One cannot fail to draw parallels between
Gabetta and her RCA counterpart from the 1980s and early
1990s the Israel-born, naturalized Canadian Ofra Harnoy.
The glamorous Harnoy with her glorious blonde/brunette tresses
was heavily marketed by the record label, often seen posing
seductively over her cello in a low cut ball gown. I hope
that the prestigious RCA do not see fit to promote the young
Sol Gabetta in the same way. On the evidence of this desirable
recording if her superb playing was the only factor necessary
to sell discs there is no need for tawdry marketing gimmicks.
The cosmopolitan Gabetta was born in Argentina
in 1981 into
a Franco-Russian family. She then lived in Madrid for two
years and for the last fourteen has been living in Switzerland,
the holder of a French passport. Although we are not told I would guess that this is her debut
Her playing is not at all heavy, an approach
that seems just perfect for these scores where evidently
her sound production is so excellent. I was struck by the
broad range of expression and sense spontaneity. The use
of vibrato is refreshingly sparing compared to many other
performers who wish to wring out every single ounce of sickly
sweet emotion. She plays a J. B. Guadagnini cello from 1759,
incorrectly described as a Guadagnino in the annotation.
Orchestra and conductor are perfect partners throughout and
play with assurance and sensitivity.
The opening work, the Variations on a
Rococo Theme was the nearest that Tchaikovsky came
to composing a cello concerto. In this score his fondness
for Baroque music and his admiration of Mozart are both
strong influences. After a short introduction and theme,
seven variations follow, each separated by an orchestral ritornello.
In the Rococo Variations Gabetta provides highly
confident playing, both exquisite and eloquent. I loved
her tender delicacy in the beautiful variation III, andante
sostenuto. By contrast her interpretation of variation
IV, andante grazioso is carefree, with a childlike
This beautiful account of the Rococo
Variations is of an especially high standard and is
one that I will often return to. The most popular versions
of this work are the evergreen and heavyweight accounts
from Rostropovich and the Berlin Philharmonic Orchestra
under Karajan (Deutsche Grammophon 447 413-2) and also
from Lynn Harrell and the Clevelanders under Maazel (Decca
In 1888 Tchaikovsky arranged the second
movement of his String Quartet No.1 into the Andante
cantabile in D minor for cello and string orchestra. This
forms a highly appealing and popular score, rich in Russian
folk-song character, that Gabetta performs with genuine assurance,
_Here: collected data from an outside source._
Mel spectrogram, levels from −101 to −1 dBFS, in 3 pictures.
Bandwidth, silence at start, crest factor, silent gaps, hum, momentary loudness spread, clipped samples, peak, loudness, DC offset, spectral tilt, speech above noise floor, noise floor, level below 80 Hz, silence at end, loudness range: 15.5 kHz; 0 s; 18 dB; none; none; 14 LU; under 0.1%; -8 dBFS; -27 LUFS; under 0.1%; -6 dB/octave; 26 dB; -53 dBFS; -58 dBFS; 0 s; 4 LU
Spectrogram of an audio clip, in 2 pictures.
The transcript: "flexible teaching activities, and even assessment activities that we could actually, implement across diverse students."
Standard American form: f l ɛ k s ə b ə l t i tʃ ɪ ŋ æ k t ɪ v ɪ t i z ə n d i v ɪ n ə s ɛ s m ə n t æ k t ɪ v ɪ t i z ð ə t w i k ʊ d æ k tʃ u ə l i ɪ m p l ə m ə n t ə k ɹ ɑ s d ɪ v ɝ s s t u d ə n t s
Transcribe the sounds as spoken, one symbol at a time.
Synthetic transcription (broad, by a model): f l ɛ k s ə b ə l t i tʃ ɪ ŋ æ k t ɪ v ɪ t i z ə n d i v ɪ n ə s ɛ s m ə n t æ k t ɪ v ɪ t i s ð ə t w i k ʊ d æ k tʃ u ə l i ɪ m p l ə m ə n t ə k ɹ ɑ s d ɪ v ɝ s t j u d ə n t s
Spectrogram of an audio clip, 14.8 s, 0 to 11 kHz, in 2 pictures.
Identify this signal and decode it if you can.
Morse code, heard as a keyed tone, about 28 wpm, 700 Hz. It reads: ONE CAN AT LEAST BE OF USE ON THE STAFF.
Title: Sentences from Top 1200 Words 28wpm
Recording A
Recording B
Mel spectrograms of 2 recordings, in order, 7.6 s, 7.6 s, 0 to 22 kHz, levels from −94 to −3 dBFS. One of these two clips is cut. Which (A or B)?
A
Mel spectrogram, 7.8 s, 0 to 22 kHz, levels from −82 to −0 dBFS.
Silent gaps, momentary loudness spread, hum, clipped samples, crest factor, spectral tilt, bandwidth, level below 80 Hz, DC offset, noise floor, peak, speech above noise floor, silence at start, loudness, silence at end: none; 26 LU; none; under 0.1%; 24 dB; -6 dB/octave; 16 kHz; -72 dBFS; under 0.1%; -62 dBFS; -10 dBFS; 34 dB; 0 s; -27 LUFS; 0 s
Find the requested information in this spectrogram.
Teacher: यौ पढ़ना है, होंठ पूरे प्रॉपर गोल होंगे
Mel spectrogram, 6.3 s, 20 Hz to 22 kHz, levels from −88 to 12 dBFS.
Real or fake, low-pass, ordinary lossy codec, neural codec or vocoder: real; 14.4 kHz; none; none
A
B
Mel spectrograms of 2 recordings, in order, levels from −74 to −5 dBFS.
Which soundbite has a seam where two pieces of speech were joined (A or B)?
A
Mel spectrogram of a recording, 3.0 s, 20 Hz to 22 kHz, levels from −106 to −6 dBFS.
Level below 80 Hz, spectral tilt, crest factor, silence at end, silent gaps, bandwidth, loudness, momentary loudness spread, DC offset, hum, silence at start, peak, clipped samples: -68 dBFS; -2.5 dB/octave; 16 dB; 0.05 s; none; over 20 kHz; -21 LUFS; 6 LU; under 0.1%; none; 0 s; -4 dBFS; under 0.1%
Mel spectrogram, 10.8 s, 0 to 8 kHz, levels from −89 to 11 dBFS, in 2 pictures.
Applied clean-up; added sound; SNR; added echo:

resisting the temptation to linger and over-sentimentalise.
Gabetta displays surefooted playing that
is high on vivacity in the Pezzo Capriccioso. In the
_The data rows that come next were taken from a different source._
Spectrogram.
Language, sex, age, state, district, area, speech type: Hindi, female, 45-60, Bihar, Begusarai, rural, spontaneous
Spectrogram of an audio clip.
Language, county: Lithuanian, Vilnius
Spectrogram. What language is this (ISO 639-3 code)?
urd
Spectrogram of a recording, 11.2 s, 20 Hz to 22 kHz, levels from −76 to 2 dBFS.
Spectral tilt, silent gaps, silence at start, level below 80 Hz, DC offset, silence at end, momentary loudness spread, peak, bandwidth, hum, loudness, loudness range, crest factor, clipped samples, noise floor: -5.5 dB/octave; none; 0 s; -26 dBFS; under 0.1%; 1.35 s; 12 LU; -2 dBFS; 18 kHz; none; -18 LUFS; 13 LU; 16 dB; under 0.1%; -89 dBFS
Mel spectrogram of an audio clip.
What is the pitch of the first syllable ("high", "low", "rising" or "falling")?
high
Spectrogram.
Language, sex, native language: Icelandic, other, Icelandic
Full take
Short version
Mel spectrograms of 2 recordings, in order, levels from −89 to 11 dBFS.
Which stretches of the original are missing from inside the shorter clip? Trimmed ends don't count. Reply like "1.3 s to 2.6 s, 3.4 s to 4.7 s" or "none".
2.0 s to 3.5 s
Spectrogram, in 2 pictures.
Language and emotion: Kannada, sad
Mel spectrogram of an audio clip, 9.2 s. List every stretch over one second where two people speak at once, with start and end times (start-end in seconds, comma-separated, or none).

short Nocturne she performs tenderly with an intensity
of feeling conveying reflective qualities.
Saint-Saëns wrote several scores for the
cello. The Concerto in A minor is the first and finest of
his two cello concertos, and is rightly regarded as one of
the best loved in the repertoire. The sunny and colourful
score is compact in structure and plays in one continuous
movement with three distinct sections. I enjoyed Gabetta’s
expressive lyricism in what comes across as fresh and immediate,
rich in poetry and emotion. In these expert hands the majestic
opening section allegro non troppo just erupts with
the joyous optimism. The minuet-like central section
marked allegretto con moto is shaped and moulded to
near perfection with love and affection. In the tempo
primo closing section of the score Gabetta confirms
command of her instrument with thrilling playing that gains
in intensity and concludes in high spirits.
by me for the refined musicianship and poetic playing is
the version of the Saint-Saëns from Steven Isserlis with
the LSO under Michael Tilson Thomas from 1992 at Blackheath
(RCA Red Seal 82876 65845 2). I also admire the eloquent
1980 Paris account from Yo-Yo Ma with the Orchestre National
de France under Maazel (Sony Classical SMK 66935).
Alberto Ginastera arranged the Pampeana
No. 2, from his 1950 score for cello and piano. It
is cast in one continuous movement and divided into four
sections: an exciting and enjoyable work of stark and swiftly
changing contrasts. Gabetta’s exhilarating performance
is bold and expressive. I was exceptionally impressed with
the radiant tone that is heard to such great effect at
point 5:40-6:04 (track 16).
The recording has warm and clear sonics. With the closely
caught sound one can hear her playing movements and breathing.
Concise and interesting booklet notes are provided, however,
I would have preferred rather more information.
These are thoroughly enjoyable performances.
I hope this will be the first of many successful recordings
of a wide range of repertoire from this exciting young Argentinian